Please print nothing but the lines from the one with "The following is" to the last line of the records below, and omit pictures.
[Opening Provided information section]
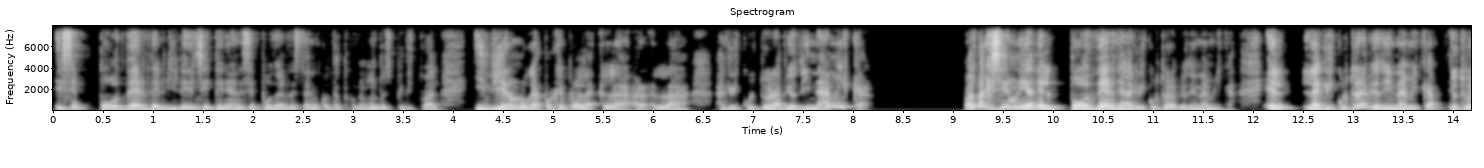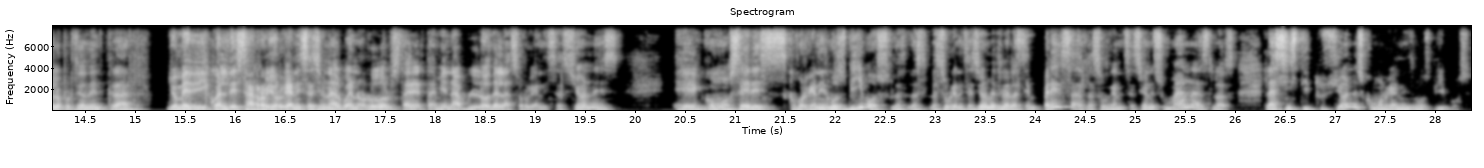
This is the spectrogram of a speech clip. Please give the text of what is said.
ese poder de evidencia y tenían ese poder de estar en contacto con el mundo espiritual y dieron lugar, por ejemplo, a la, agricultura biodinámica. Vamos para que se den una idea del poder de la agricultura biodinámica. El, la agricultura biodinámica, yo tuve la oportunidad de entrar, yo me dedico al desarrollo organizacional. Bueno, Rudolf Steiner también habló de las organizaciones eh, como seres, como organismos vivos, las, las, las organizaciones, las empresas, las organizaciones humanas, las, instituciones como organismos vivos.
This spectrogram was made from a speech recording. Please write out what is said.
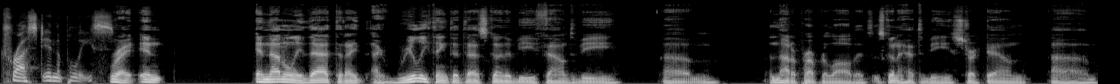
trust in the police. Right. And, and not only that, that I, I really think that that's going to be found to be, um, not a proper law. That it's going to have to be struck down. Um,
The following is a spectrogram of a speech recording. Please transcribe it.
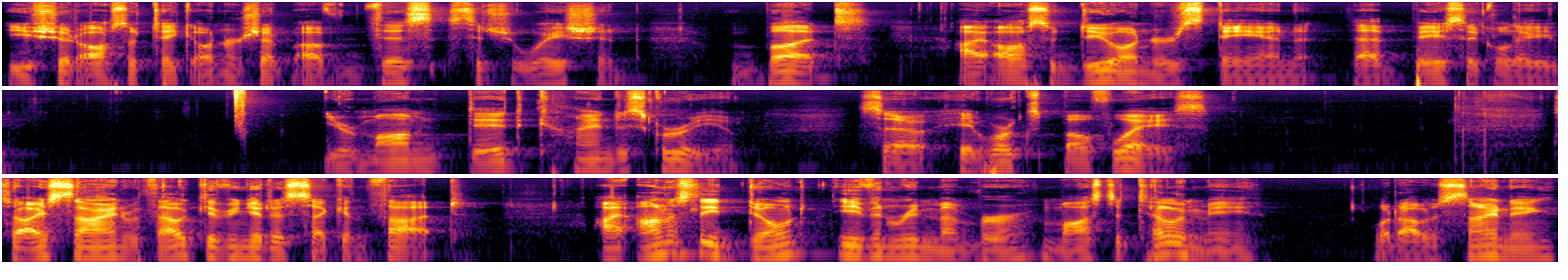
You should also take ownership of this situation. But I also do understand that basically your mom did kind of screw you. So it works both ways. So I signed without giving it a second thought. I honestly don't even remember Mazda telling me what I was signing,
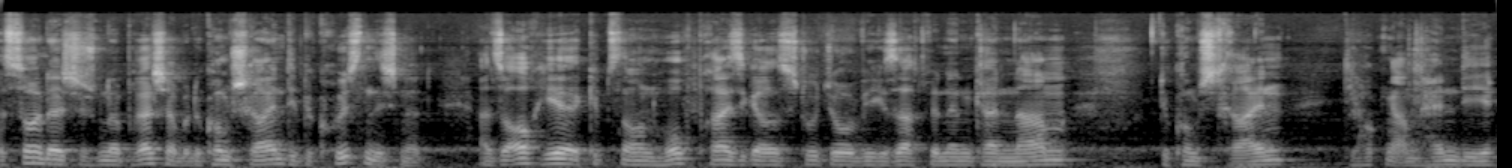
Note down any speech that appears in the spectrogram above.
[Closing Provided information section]
> Final answer
The following is a spectrogram of a speech recording. Please transcribe it.
You should also take ownership of this situation. But I also do understand that basically your mom did kind of screw you. So it works both ways. So I signed without giving it a second thought. I honestly don't even remember Mazda telling me what I was signing,
Note down any speech that appears in the spectrogram above.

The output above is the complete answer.